Leaving Karenin, Anna becomes pregnant with Vronsky's child. Almost dying in childbirth (the child is stillborn), Anna begs Karenin for forgiveness, which he coldly grants. Karenin, being magnanimous, allows Vronsky the notion that he may visit Anna if she calls for him. Embarrassed by the scandal, Vronsky tries to shoot himself, but fails.

Anna tries again to live with Karenin, but cannot get Vronsky out of her head. She leaves Karenin for good, abandoning her child to live in Italy with Vronsky. But her doubts over Vronsky's feelings for her grow, and she eventually pushes him away.
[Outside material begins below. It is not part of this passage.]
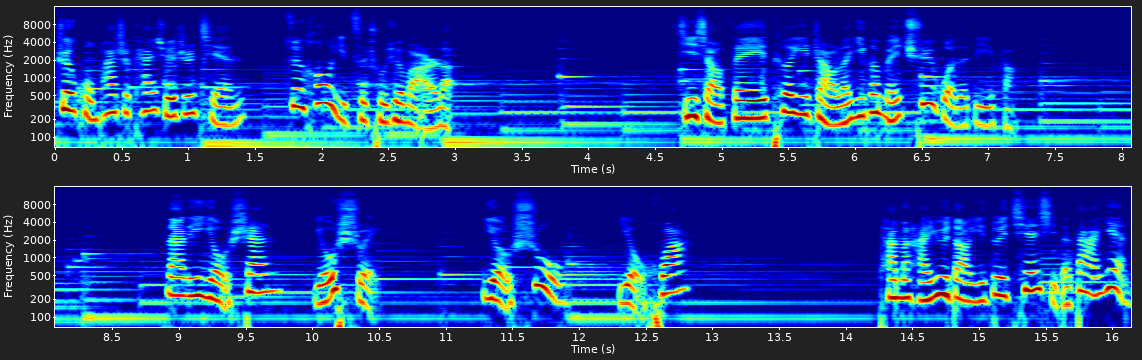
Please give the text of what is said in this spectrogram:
这恐怕是开学之前最后一次出去玩了。姬小飞特意找了一个没去过的地方，那里有山有水。有树，有花。他们还遇到一对迁徙的大雁。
Realizing that she has lost everything, Anna walks onto the railway tracks and commits suicide by letting the train hit her.


Vivien Leigh as Anna Karenina

This was the film debut for both Barbara Murray and Maxine Audley.[6][7]


Michael Redgrave was to play the male lead but elected to accept a Hollywood offer instead.[8] Vivien Leigh previously had an uncredited role as a schoolgirl extra in Things Are Looking Up, which Herbert Mason worked on as an associate producer.

Filming started on 15 April 1947.[9] Filming took place in London Film Studios, Shepperton.


The film was picketed at some cinemas in the United States by members of the anti-British organisation known as the Sons of Liberty, as part of that Zionist group's protests against British films, in connection with events in Mandatory Palestine.[relevant?].[10]

As of 30 June 1949 the film earned £135,341 in the UK of which £95,687 went to the producer.[4]


  1. ^ "THE STARRY WAY". The Courier-Mail. Brisbane: National Library of Australia. 21 February 1948. p. 2. Retrieved 7 July 2012.
  2. ^ Karol Kulik, Alexander Korda: The Man Who Could Work Miracles, Virgin, 1990, p. 303.
  3. ^ a b Harper, Sue; Porter, Vincent (2003). British Cinema of The 1950s The Decline of Deference. Oxford University Press USA. p. 275.
  4. ^ a b Chapman, J. (2022). The Money Behind the Screen: A History of British Film Finance, 1945-1985. Edinburgh University Press p 354
  5. ^ Vincent Porter, "The Robert Clark Account", Historical Journal of Film, Radio and Television, Vol. 20, No. 4, 2000.
  6. ^ Lentz III, 2015, p. 254
  7. ^ Tom Vallance (24 July 1992). "Obituary: Maxine Audley". The Independent. Archived from the original on 7 May 2022. Retrieved 6 November 2015. The previous year she had made her first film Julien Duvivier's Anna Karenina
  8. ^ "BRITISH ACTOR WILL RETURN HOME". The Cairns Post. Qld.: National Library of Australia. 10 July 1947. p. 8. Retrieved 7 July 2012.
  9. ^ "VIVIEN LEIGH FOR TOLSTOY FILM". The Cairns Post. Qld.: National Library of Australia. A.P. 11 April 1947. p. 6. Retrieved 11 May 2015.
  10. ^ "FILM PICKETING". The Barrier Miner. Broken Hill, NSW: National Library of Australia. 23 August 1948. p. 3. Retrieved 7 July 2012.